Saudis spend 11 percent of income on furniture
Saudi Arabia’s furniture market, the largest in the Middle East, is attracting world attention. According to industry specialists, its value currently stands at three billion Saudi riyals per annum, and it is characterized by a high growth rate, which is attributed to the four percent annual growth of the local population, reported Al-Sharq Al-Awsat.
According to the newspaper, native Saudi consumers spend 11 percent of their annual income on furniture purchases. This compares to the non-Saudi households in Saudi Arabia, which spend only seven percent of their annual income on furniture shopping.
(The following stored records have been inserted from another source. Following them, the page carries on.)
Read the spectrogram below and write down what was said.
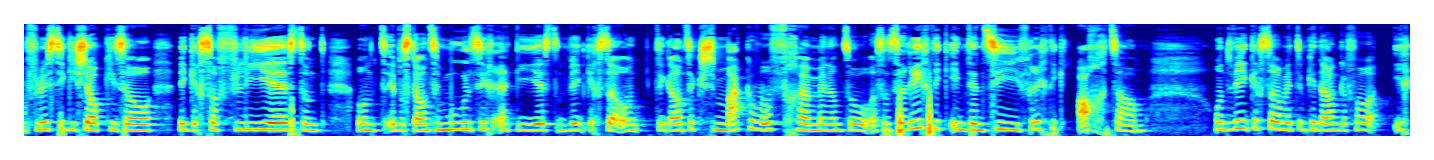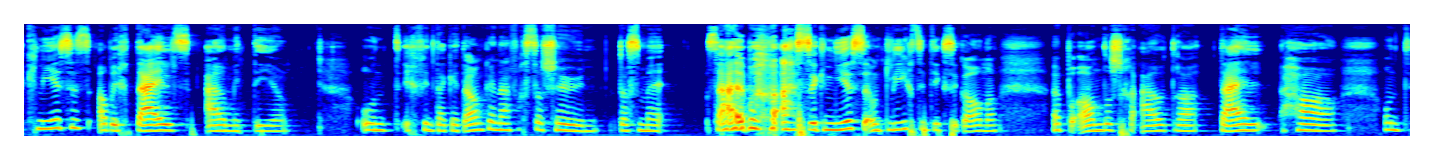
flüssige Schocke so wirklich so fließt und und über das ganze Maul sich ergießt und wirklich so und die ganzen Geschmäcker aufkommen und so also so richtig intensiv richtig achtsam und wirklich so mit dem Gedanken von ich genieße es aber ich teile es auch mit dir und ich finde den Gedanken einfach so schön dass man selber Essen genießen und gleichzeitig sogar noch jemand anderes auch daran teilhaben. Und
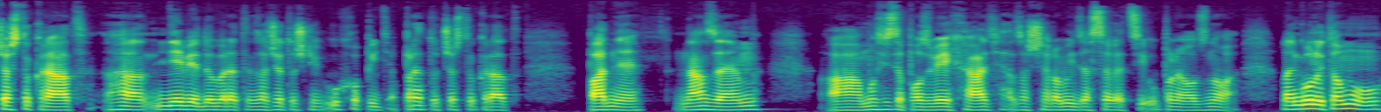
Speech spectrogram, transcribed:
častokrát nevie dobre ten začiatočník uchopiť a preto častokrát padne na zem a musí sa pozviechať a začne robiť zase veci úplne od znova. Len kvôli tomu,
Al-Sharq Al-Awsat reported that 156 furniture manufacturers are currently operating in the kingdom, with the total capital invested assessed at SR 1.8 billion. The local furniture industry supplies about 30 percent of the domestic furniture demand, while the imported furniture brands control the remaining 70 percent of the market.
In 2000, some 66,000 tons of wooden furniture were imported into Saudi Arabia, with a total value of SR 2.1 billion, which was 29 percent below the 94,000 tons of wooden furniture imported in 1999.
Dumping remains a problem in the Saudi furniture market, despite the 20 percent customs tax imposed by the Saudi authorities on furniture imports into the kingdom. Foreign-made furniture continues to arrive into Saudi Arabia, and is sold at prices similar or even cheaper than the prices of the locally manufactured furniture. According to local sources, the countries that export the furniture to Saudi Arabia frequently subsidize their furniture exporters. — (Albawaba-MEBG)
© 2001 Mena Report (www.menareport.com)